Exercise details:
Output every line below as it stands, dropping only the images.

Saved data entries:
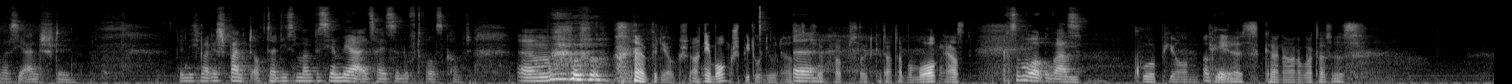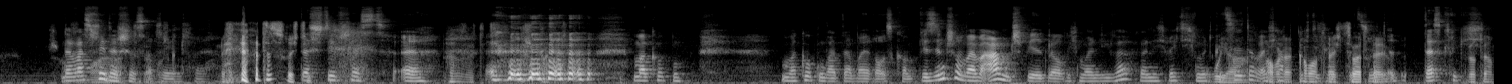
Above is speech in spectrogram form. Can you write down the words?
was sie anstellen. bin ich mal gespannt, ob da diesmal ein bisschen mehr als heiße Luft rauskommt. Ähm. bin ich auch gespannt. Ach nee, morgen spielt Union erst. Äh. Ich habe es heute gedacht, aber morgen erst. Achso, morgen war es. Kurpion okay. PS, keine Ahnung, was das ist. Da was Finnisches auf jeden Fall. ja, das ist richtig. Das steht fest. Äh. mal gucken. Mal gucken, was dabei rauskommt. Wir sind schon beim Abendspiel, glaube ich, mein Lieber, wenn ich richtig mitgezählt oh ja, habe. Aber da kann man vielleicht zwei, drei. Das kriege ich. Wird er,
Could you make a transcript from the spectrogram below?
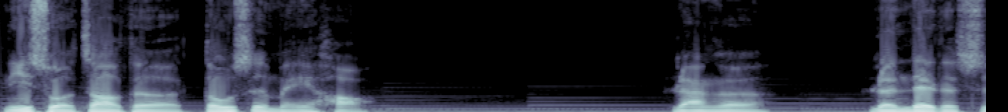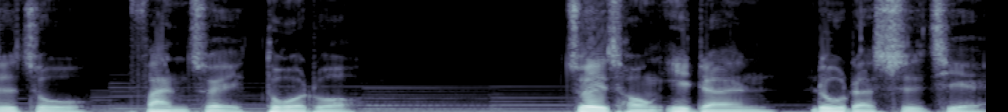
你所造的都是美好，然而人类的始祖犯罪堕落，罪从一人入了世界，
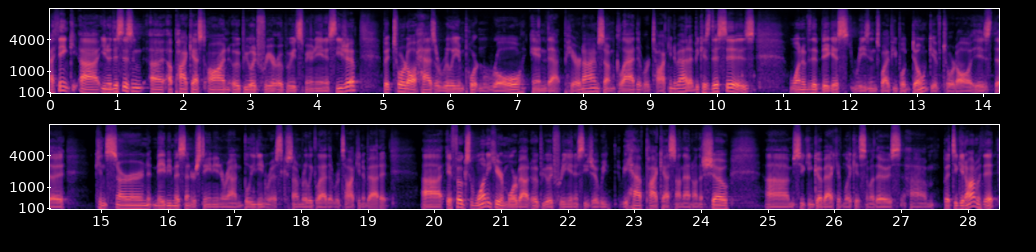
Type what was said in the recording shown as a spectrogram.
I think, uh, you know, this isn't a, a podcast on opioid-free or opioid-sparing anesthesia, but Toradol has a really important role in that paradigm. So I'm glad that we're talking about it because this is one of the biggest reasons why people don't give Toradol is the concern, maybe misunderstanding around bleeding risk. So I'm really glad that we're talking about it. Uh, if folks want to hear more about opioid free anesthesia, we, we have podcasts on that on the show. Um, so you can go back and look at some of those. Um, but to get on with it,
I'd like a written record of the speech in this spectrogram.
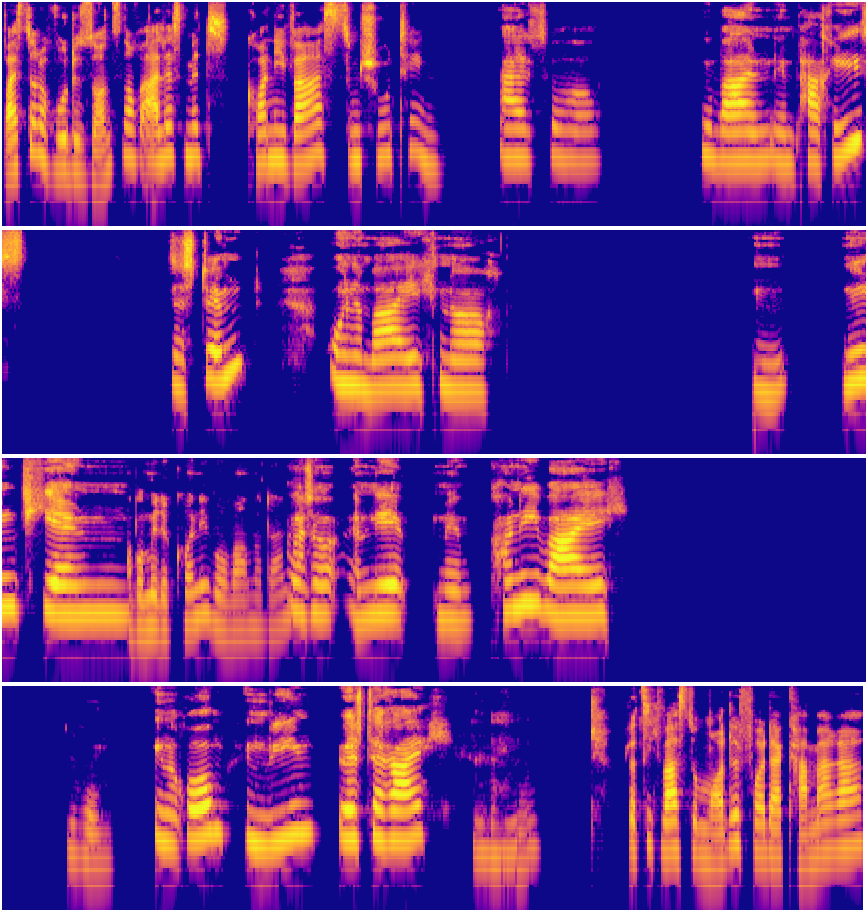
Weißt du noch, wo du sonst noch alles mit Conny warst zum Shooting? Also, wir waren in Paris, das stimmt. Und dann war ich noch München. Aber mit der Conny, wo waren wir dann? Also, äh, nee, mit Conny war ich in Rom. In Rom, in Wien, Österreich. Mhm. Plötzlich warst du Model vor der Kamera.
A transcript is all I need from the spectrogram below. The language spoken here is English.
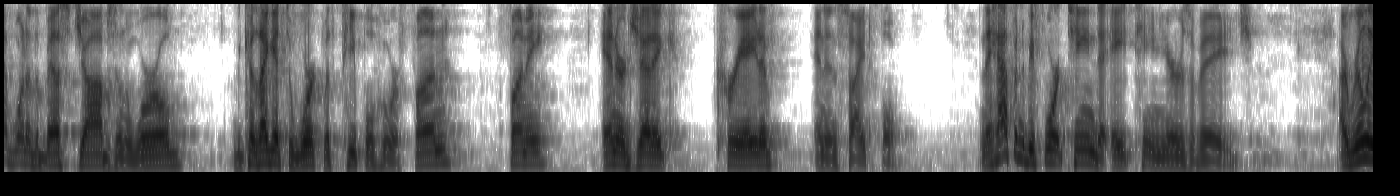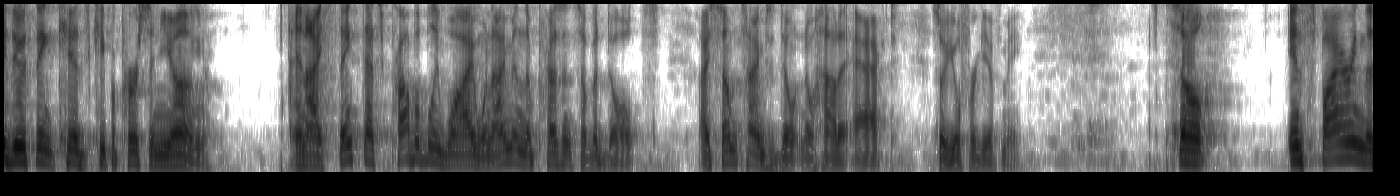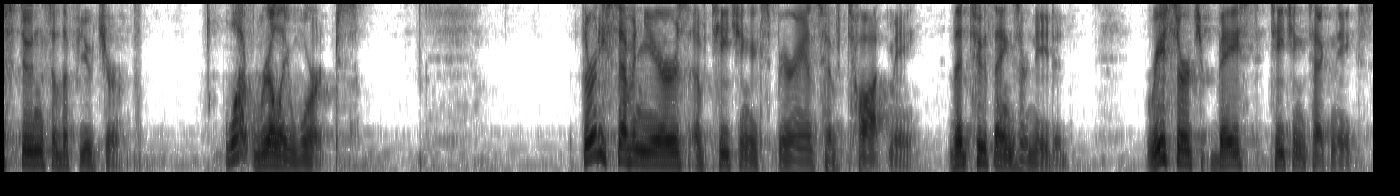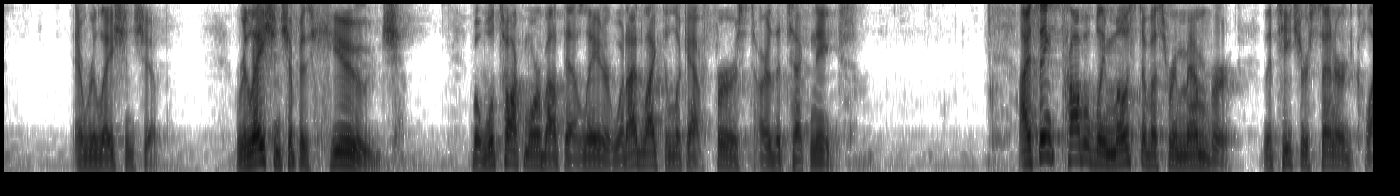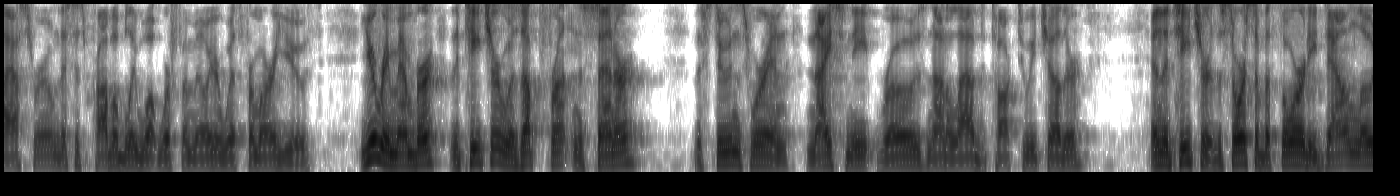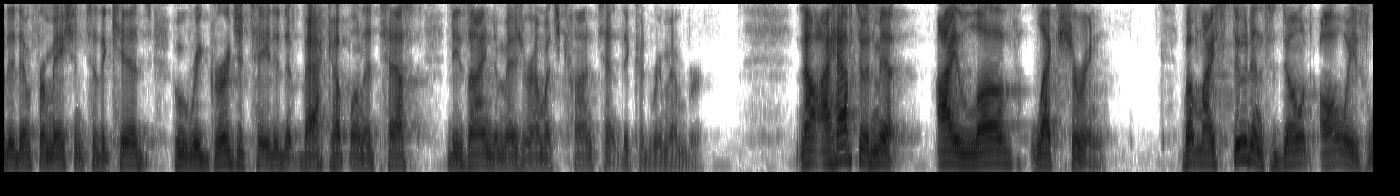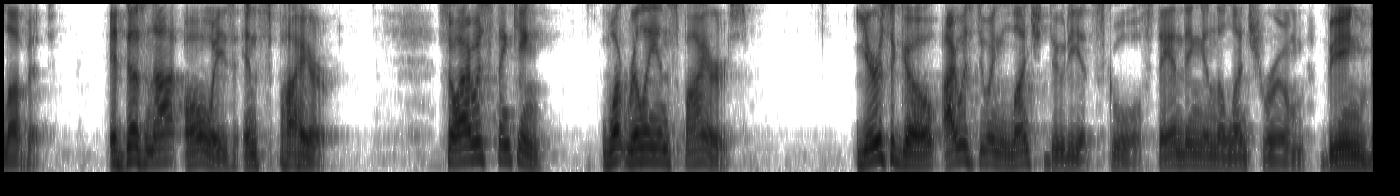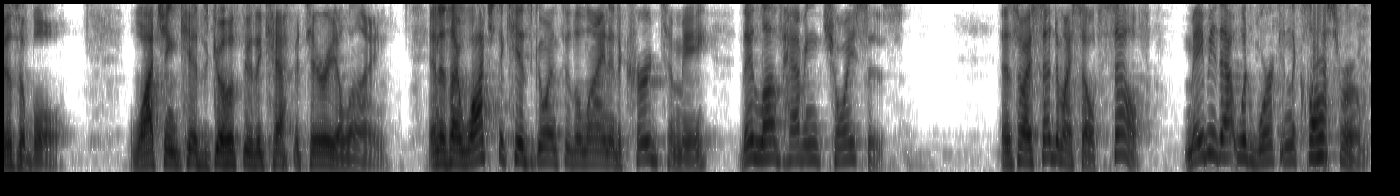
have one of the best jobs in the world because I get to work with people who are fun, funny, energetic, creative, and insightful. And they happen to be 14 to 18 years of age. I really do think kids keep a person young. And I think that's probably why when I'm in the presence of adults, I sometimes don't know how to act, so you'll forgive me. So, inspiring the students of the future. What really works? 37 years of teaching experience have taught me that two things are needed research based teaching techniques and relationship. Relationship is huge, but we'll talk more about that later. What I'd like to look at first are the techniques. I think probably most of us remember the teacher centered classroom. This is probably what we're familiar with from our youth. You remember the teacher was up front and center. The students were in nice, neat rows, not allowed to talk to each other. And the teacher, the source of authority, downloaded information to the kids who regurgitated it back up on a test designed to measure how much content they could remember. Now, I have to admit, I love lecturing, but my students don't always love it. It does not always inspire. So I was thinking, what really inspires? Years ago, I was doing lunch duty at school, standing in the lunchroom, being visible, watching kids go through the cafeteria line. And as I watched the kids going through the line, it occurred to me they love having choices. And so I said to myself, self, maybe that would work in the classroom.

Solution:
Above is speech in spectrogram form. Can you write down the words?
was sie anstellen. bin ich mal gespannt, ob da diesmal ein bisschen mehr als heiße Luft rauskommt. Ähm. bin ich auch gespannt. Ach nee, morgen spielt Union erst. Äh. Ich habe es heute gedacht, aber morgen erst. Achso, morgen war es. Kurpion okay. PS, keine Ahnung, was das ist. Da was Finnisches auf jeden Fall. ja, das ist richtig. Das steht fest. Äh. mal gucken. Mal gucken, was dabei rauskommt. Wir sind schon beim Abendspiel, glaube ich, mein Lieber, wenn ich richtig mitgezählt oh ja, habe. Aber da kann man vielleicht zwei, drei. Das kriege ich. Wird er,
Could you make a transcript from the spectrogram below?
你所造的都是美好，然而人类的始祖犯罪堕落，罪从一人入了世界，
Type what was said in the recording shown as a spectrogram.
I think, uh, you know, this isn't a, a podcast on opioid-free or opioid-sparing anesthesia, but Toradol has a really important role in that paradigm. So I'm glad that we're talking about it because this is one of the biggest reasons why people don't give Toradol is the concern, maybe misunderstanding around bleeding risk. So I'm really glad that we're talking about it. Uh, if folks want to hear more about opioid free anesthesia, we, we have podcasts on that on the show. Um, so you can go back and look at some of those. Um, but to get on with it,
I'd like a written record of the speech in this spectrogram.
Weißt du noch, wo du sonst noch alles mit Conny warst zum Shooting? Also, wir waren in Paris, das stimmt. Und dann war ich noch München. Aber mit der Conny, wo waren wir dann? Also, äh, nee, mit Conny war ich in Rom. In Rom, in Wien, Österreich. Mhm. Plötzlich warst du Model vor der Kamera.
A transcript is all I need from the spectrogram below. The language spoken here is English.
have one of the best jobs in the world because I get to work with people who are fun, funny, energetic, creative, and insightful. And they happen to be 14 to 18 years of age. I really do think kids keep a person young. And I think that's probably why when I'm in the presence of adults, I sometimes don't know how to act, so you'll forgive me. So, inspiring the students of the future. What really works? 37 years of teaching experience have taught me that two things are needed research based teaching techniques and relationship. Relationship is huge, but we'll talk more about that later. What I'd like to look at first are the techniques. I think probably most of us remember the teacher centered classroom. This is probably what we're familiar with from our youth. You remember the teacher was up front and center. The students were in nice, neat rows, not allowed to talk to each other. And the teacher, the source of authority, downloaded information to the kids who regurgitated it back up on a test designed to measure how much content they could remember. Now, I have to admit, I love lecturing, but my students don't always love it. It does not always inspire. So I was thinking, what really inspires? Years ago, I was doing lunch duty at school, standing in the lunchroom, being visible, watching kids go through the cafeteria line. And as I watched the kids going through the line, it occurred to me they love having choices. And so I said to myself, self, maybe that would work in the classroom.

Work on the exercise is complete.